ON A DAY when Paris was glistening with pink light that somehow floats in the sky—the first day in six weeks that’s truly been clear and sunny—we were waiting for Alice at the Place d’Italie. Jim had walked across the street to an ATM, and I was eyeing a Kentucky Fried Chicken restaurant in front of me. We haven't eaten American food since we've been in France, and I’d been craving KFC ever since we saw one in Les Halles. Alice was taking us to Anne Pierre-Humbert’s apartment to see Pierre's studio and we wanted to bring Anne a gift. I was thinking a bucket of chicken would be nice…and, by the way, I'd like to have some. Instead, we stopped into a chocolaterie and bought a golden box of bonbons and a bag of pate de fuits.
Anne’s small apartment was simply and tastefully decorated, with one wall of windows. Art was everywhere we looked—Pierre-Humbert’s paintings, sculptures, drawings, and the fine and beautiful cups Anne served our coffee in. It turns out she's an artist, too, and the cups are her graceful work.
Pierre-Humbert once had an exhibition in South Carolina, she said, and they made the trip there.
Even though he probably spoke better English than she did, she was the one who talked for both of them. We discussed the fact that women are the ones who stick their necks out. We're the braver of the sexes. While Pierre-Humbert and Anne were in the U.S., they also visited New York. When they returned to Paris, it seemed like a village to her. I thought that a perfect description.
After our coffee and cookies, she led us up a flight of stairs to Pierre-Humbert’s studio. Stacks of paintings, folders of drawings, and photographs of his work held the room in his energy. The chaise where Pierre-Humbert set his nudes was left undisturbed, and a bookshelf was filled with volumes devoted to Matisse (also Pierre-Humbert's great inspiration). In fact, he and Anne made a pilgrimage to the Matisse Museum in Nice once a year. Pierre-Humbert's atelier was a living vision of his work—and of his and Anne’s life together. The afternoon was an honor and a treat for us.
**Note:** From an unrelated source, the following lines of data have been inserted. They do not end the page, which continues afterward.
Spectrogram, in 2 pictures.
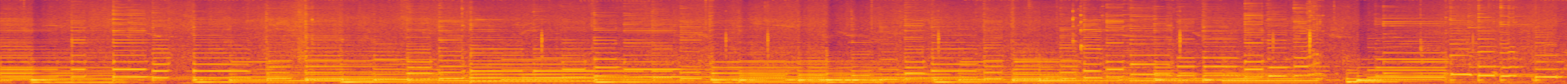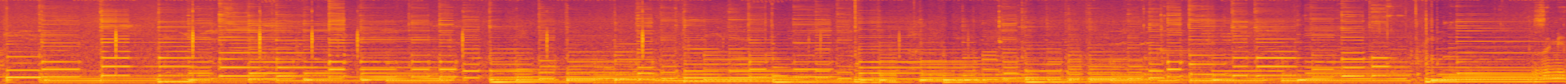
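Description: Solo acoustic guitar played fingerstyle, a melody picked over bass notes, with the tempo pushed forward in some places and held back in others.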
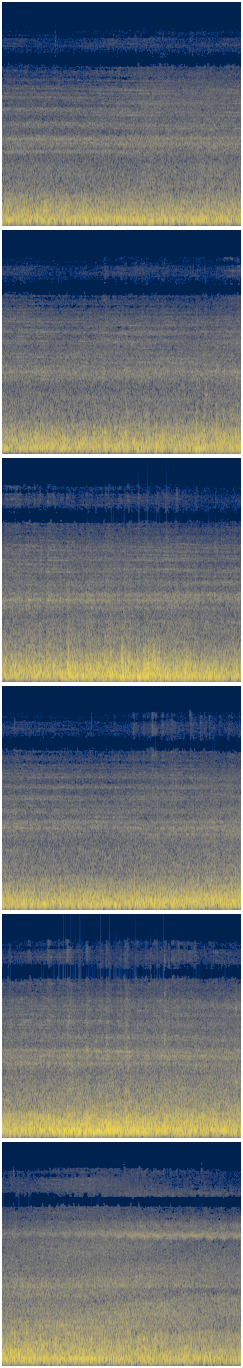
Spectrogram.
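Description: Freight flatcars loaded with long welded rail rolling past: a steady rumble of steel wheels on the rails that swells twice. A thin high tone comes in near the end.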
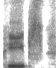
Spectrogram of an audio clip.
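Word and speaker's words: Pepys: even though it was spelled pep is apparently pronounced at peeps he was president of the royal society of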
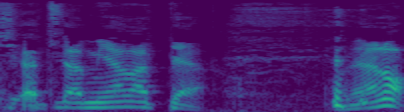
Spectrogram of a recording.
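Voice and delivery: playful, fake-angry grumbling. Reacting to being glanced at, pretend angry grumbling. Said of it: "怒ってるんですか？".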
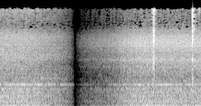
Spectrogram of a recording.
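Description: Steady rushing hum of a laminar airflow cabinet's blower together with the gas burner's flame, cut off briefly about a second and a half in, with two light clicks of steel forceps against the glass petri dish near the end.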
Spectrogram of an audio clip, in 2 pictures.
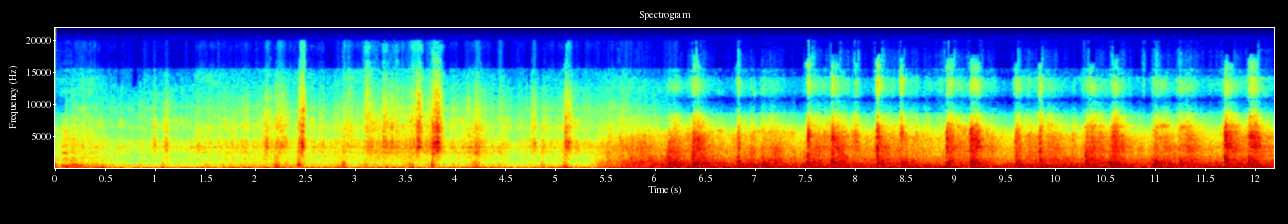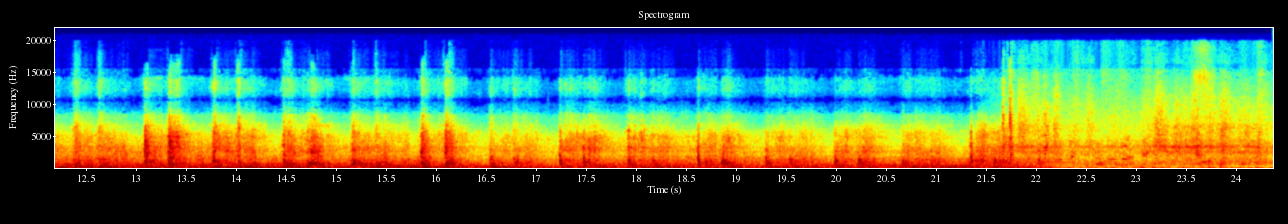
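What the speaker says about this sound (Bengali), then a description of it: "আর আমরা আজকে যে ট্রেনে ভ্রমণ করতেছি" Jayantika Express passenger train running on the rails between Dhaka and Sylhet, a loud steady rumble of wheels and carriage with rhythmic clatter throughout, heard from inside the coach.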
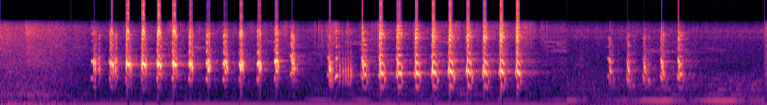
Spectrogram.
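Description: Wild turkey calling close by: three runs of short, sharp, loud notes at about three a second, the first two long and the last brief.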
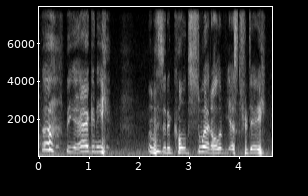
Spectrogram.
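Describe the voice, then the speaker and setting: A man's voice: extremely high pitch, a little slow, slight background noise. An actor playing a fussy, analytical male computer whiz in a video game, precise and wordy. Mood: whiny, smug. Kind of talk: English video game voice acting.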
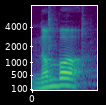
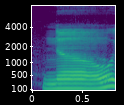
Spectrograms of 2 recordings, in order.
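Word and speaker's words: No.: 나 이제 학생들한테 그 넘버 3라는 그 발음을 이제 얘기해 주려고 요거를 책상에다 딱 적어 놓고 칠판에다가요.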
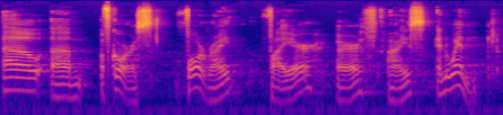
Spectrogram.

Afterwards, we rode the bus to the Galerie Besseiche, we three women sitting in a back corner giggling like girlhood friends. I felt lucky to be with them. Jim wasn't included in this female club and sat across from us. But I could tell he was happy, the sun through the bus window warming his face. No wonder whole cultures have worshipped the giver of radiance, when illumination returns after the darkness of night, and the world is given back to them. That’s how it is for Jim on this day when the orb finally makes an appearance. The sun drenches him with its rays, and his dark night lifts as well, his moroseness gone.
In many ways the sky feels brighter today, an absolutely perfect day. Two more to go before we leave Paris!
Image via Digital English
January 8, 2003
Unless otherwise indicated, photos by Beth Arnold.
Beth Arnold lives and writes in Paris, where she produces her "Letter From Paris" new media project.